CEMEX, Inc., the U.S. operating arm of global Monterrey, Mexico-based CEMEX S.A.B. de C.V., is the largest supplier of cement and ready mixed nationwide, as well as an important producer of aggregates, concrete block, and other building materials. In the U.S., CEMEX has a balanced and vertically integrated business portfolio, strategically positioned in high-growth regions of the country. CEMEX owns and operates 14 U.S. cement facilities wielding a total production capacity of 14.7 million metric tons/year. Additionally, it holds a minority stake in four other cement plants and owns 350 ready mixed operations, and 140-plus aggregate plants. The parent company is the world's largest supplier of ready mixed concrete.
To meet strong regional cement demand, CEMEX constructed a second kiln at its Balcones plant in New Braunfels, Texas; the plant was commissioned in 2008. The new kiln is designed to increase the facility’s total production capacity to approximately 2.4 million short tons/year. Though cement production doubled, the operation’s emissions actually decreased, as existing equipment was replaced with state-of-the-art technology to protect the environment and maintain current emissions levels.

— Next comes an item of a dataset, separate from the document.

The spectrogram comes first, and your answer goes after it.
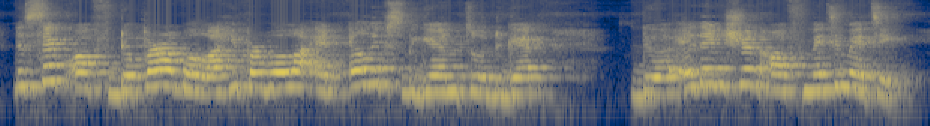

In an effort to better care for the air, water and land, company officials note, CEMEX is committed to exploring the use of alternative raw materials and fuels, as well as recycling and reusing waste materials. Accordingly, petroleum coke or tire-derived fuel has been substituted for coal. By retrofitting cement plants to handle alternative fuels, the producer has improved its operating flexibility and reduced vulnerability to potential energy price spikes. As a result, CEMEX's stateside plants are regularly awarded Energy Star status by the U.S. EPA and the U.S. Department of Energy, and the company has been named Energy Star Partner of the Year in 2009 and 2010.